Unfortunately, Mongo was not the only thing to see us to the trail's end. The nausea, diarrhea and general feelings of discomfort persisted off and on throughout the rest of the trail too. I guess you could say I learned to manage it well enough, but it put a damper on my mood to be sure. For 95% of the trail I felt up-beat and excited for what was to come. During dark moments in that stretch I could only hope that the trail would simply come to an end. We had walked 2500 miles since the Mexican border. I wasn't about to give up on the last 163 miles without a fight.
I never actively wanted to quit before the finish, but I did occasionally wonder how much grit I had left in me. On one hand, we had already accomplished a great feat. We walked really far, we learned things about ourselves and we had a great time. Technically, we could have stopped there and still gotten a great deal out of the adventure. I wasn't willing to stop until we reached the end, though. I wanted to follow through on the commitment we made to this journey. I wanted the closure of making it to the monument at the Canadian border. Willpower and camaraderie were what kept me going.
Dan was mostly better in that last week, though he too had bouts of diarrhea from time to time. Even Ms. Frizzle was unable to fully avoid our misfortune. It was less severe than what Dan and I went through but far from optimal. Huge props to that girl for being a driving positive force. It was with this unwillingness to let our ailments and Washington's elements bring us down that we finished the trail.
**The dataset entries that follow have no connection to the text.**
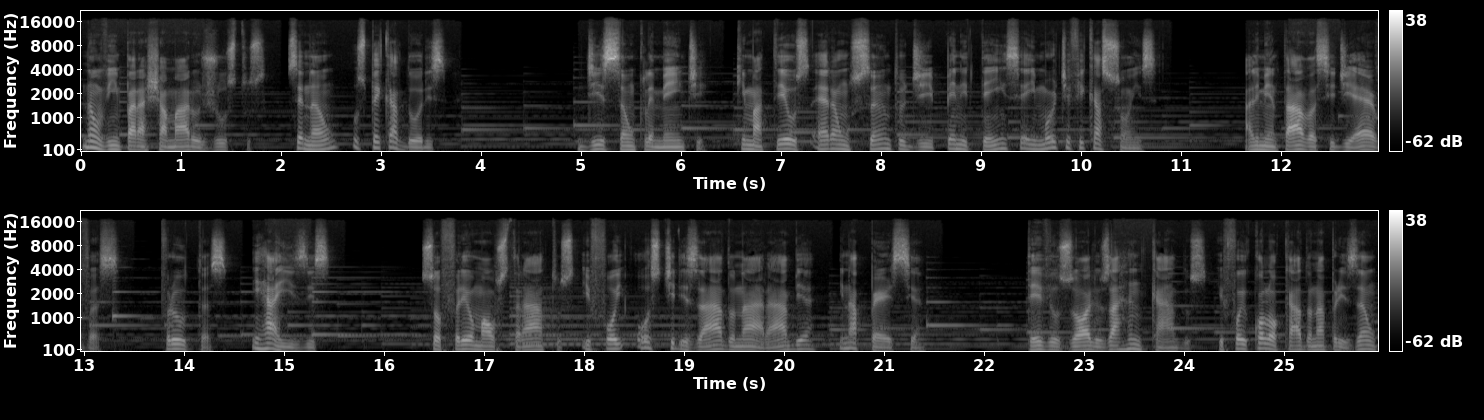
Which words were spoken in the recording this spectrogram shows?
Não vim para chamar os justos, senão os pecadores. Diz São Clemente que Mateus era um santo de penitência e mortificações. Alimentava-se de ervas, frutas e raízes sofreu maus tratos e foi hostilizado na Arábia e na Pérsia. Teve os olhos arrancados e foi colocado na prisão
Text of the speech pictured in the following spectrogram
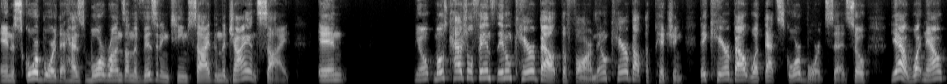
and a scoreboard that has more runs on the visiting team side than the Giants side. And you know, most casual fans, they don't care about the farm. They don't care about the pitching. They care about what that scoreboard says. So, yeah, what now?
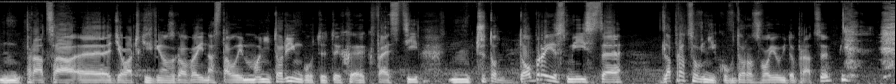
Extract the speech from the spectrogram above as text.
m, praca e, działaczki związkowej, na stałym monitoringu ty, tych e, kwestii. Czy to dobre jest miejsce dla pracowników do rozwoju i do pracy?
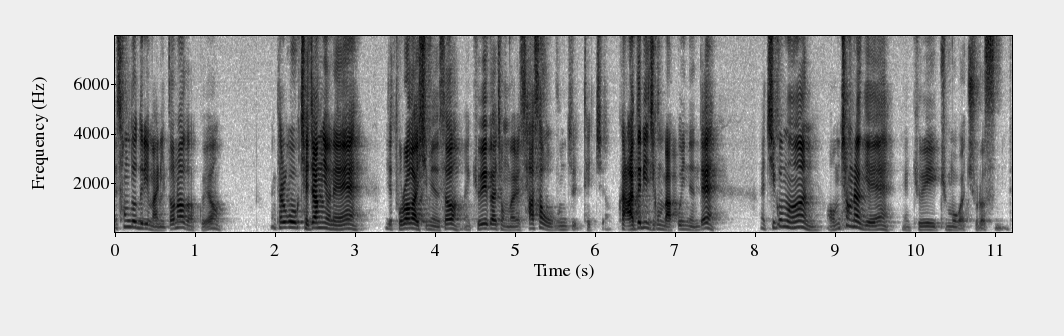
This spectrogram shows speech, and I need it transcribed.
성도들이 많이 떠나갔고요. 결국 재작년에 돌아가시면서 교회가 정말 사사오분 됐죠. 그 아들이 지금 맡고 있는데 지금은 엄청나게 교회의 규모가 줄었습니다.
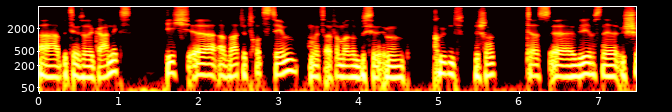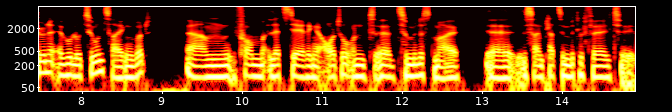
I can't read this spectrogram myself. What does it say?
äh, beziehungsweise gar nichts. Ich äh, erwarte trotzdem, um jetzt einfach mal so ein bisschen im Trüben zu fischen, dass äh, Williams eine schöne Evolution zeigen wird ähm, vom letztjährigen Auto und zumindest mal äh, seinen Platz im Mittelfeld äh,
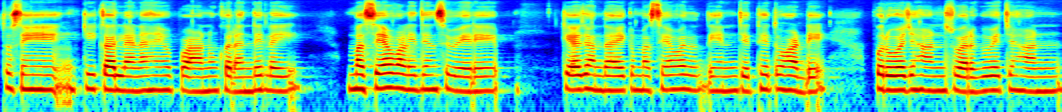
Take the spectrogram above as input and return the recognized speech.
ਤੁਸੀਂ ਕੀ ਕਰ ਲੈਣਾ ਹੈ ਉਪਾਅ ਨੂੰ ਕਰਨ ਦੇ ਲਈ? ਮੱਸਿਆ ਵਾਲੇ ਦਿਨ ਸਵੇਰੇ ਕਿਹਾ ਜਾਂਦਾ ਹੈ ਕਿ ਮੱਸਿਆ ਵਾਲੇ ਦਿਨ ਜਿੱਥੇ ਤੁਹਾਡੇ ਪੂਰਵਜ ਹਨ, ਸਵਰਗ ਵਿੱਚ ਹਨ,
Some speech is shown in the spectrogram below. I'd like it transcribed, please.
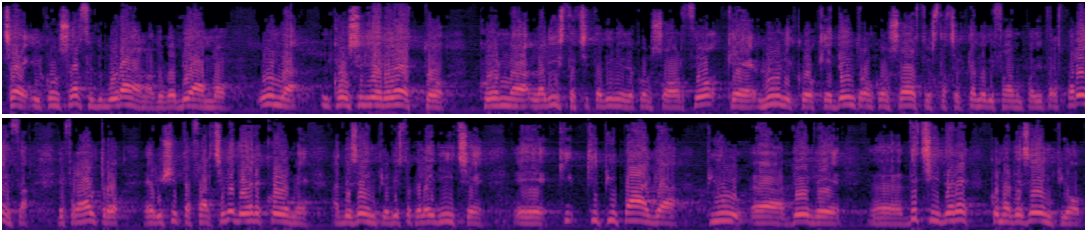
C'è il consorzio di Burana dove abbiamo un, un consigliere eletto con la lista cittadini del consorzio, che è l'unico che dentro un consorzio sta cercando di fare un po' di trasparenza e fra l'altro è riuscito a farci vedere come, ad esempio, visto che lei dice eh, chi, chi più paga più eh, deve eh, decidere, come ad esempio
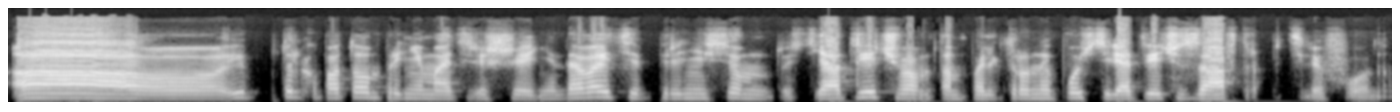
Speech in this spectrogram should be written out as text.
а, и только потом принимать решение. Давайте перенесем, то есть я отвечу вам там по электронной почте или отвечу завтра по телефону.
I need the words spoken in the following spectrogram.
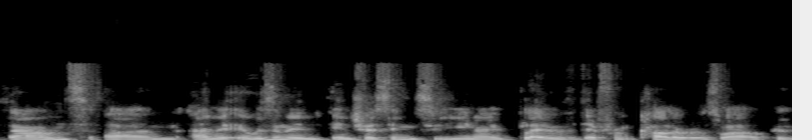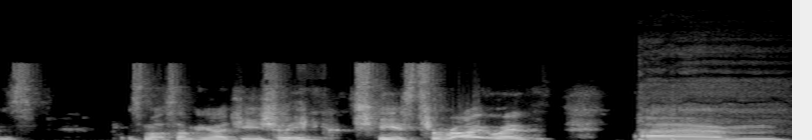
sound. Um, and it was an in- interesting to, you know, play with a different color as well because it's not something I'd usually choose to write with. Um,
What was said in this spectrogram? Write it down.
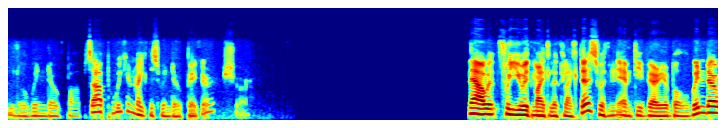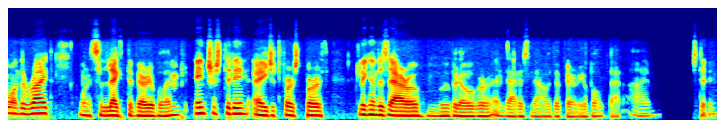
little window pops up. We can make this window bigger, sure. Now, for you, it might look like this with an empty variable window on the right. I want to select the variable I'm interested in, age at first birth, click on this arrow, move it over, and that is now the variable that I'm interested in.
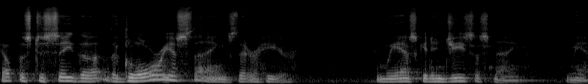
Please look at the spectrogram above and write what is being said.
Help us to see the, the glorious things that are here. And we ask it in Jesus' name. Amen.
On September 8, our 146th day hiking this Pacific Crest Trail, we made it. We arrived at the Canadian border with adrenaline surging through our bodies. Nothing could have brought us down in that moment of triumph, although it didn't hurt that we all felt some respite from illness. The weather, too, had cooperated with us. We hadn't seen rain in at least three days.
Now we could rest. Glorious rest. After getting back to our respective homes and a week or so of recuperation I'm happy to report that all are once again well. Even Butters managed to make it back to trail and finished it out.
You tested us, PCT. You threw us some curveballs, and still we stuck it out to the end. What a wild ride.